The Summer of 1949 was extremely hot. The red clay soil was so dry it had turned to a fine powder. It felt like silk between my toes and after mid morning became too hot to walk on without shoes. I remember this because I remember that I walked with my grandmother Nannie to a nearby neighbor’s farm to swap her freshly made butter for jam and on the way back I wore my shoes. All I need do — all these years later — is close my eyes and drift back in time to feel the powdered clay pushing up between my toes and smell the aroma of the pastures on my grandparents farm. This is something that has never left me.
In a way it is the roots that have grounded me all my years. I know the peoples I belong to, what I am part of. The history. The family. My family.

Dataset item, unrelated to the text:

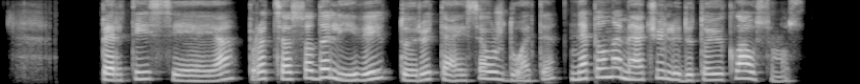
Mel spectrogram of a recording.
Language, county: Lithuanian, Panevėžys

Lately I have found myself revisiting a time very few of my friends can equate to because they did not live it. They did not live in rural America, did not know the feel of the hide, the stench of a wet barn nor the sweetness of that same barn after being freshly laid with clean straw. They did not swing from rafters and they certainly never tipped a cow.

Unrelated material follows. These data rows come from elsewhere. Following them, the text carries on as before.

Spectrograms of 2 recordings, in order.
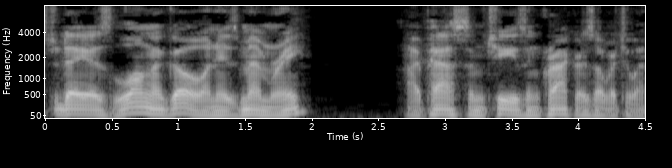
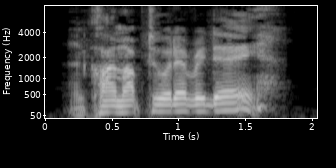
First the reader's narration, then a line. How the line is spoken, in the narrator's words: I groan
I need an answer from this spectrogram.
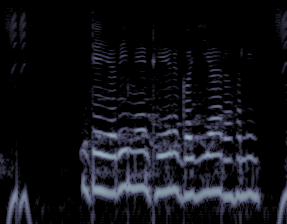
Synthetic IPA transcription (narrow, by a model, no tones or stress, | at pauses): d̪ejəɾimeɖʱeɾɡəd͡ʒijaɾəɦəlin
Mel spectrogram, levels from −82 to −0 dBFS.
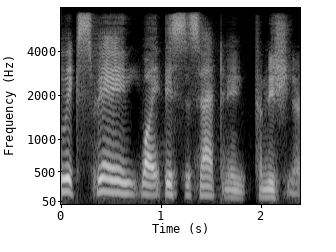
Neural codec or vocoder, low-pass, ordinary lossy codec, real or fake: codec, 16 kHz, 0.5 kbps, FreqCodec, larger model; 7.2 kHz; AAC, 48 kbps; fake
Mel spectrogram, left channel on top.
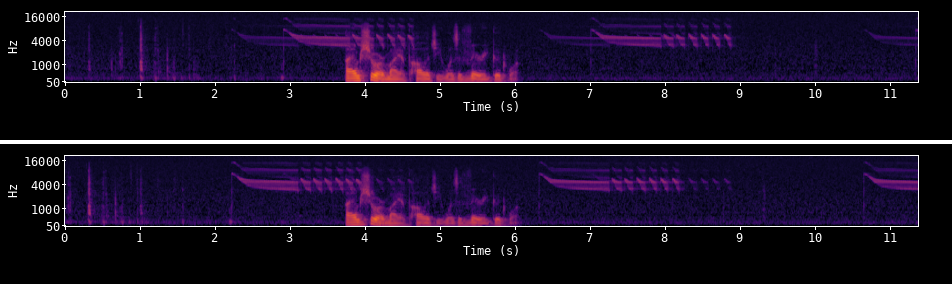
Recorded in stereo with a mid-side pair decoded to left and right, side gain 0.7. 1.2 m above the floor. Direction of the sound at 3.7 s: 25° left.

I wish more than life itself my grandchildren could experience what I experienced as a child or at least when I tell them of my life they would completely understand it. But I fear the stories are too removed from what their lives consist of today for them to fully appreciate how wonderful it was all those years ago. At times they look at me in wonderment when I tell them of my grandparents farm. I’m completely convinced they think I’m making up stories for their entertainment.
When they are elder — sixty years hence — will their grandchildren understand how it felt for them to hold an earth worm? How then can I expect them to know how it felt for fine silken soil to filter through my toes. But I want to keep trying to explain all the things that were so wonderful when I was their age so at each and every opportunity I become an impromptu performer and charm them with my stories.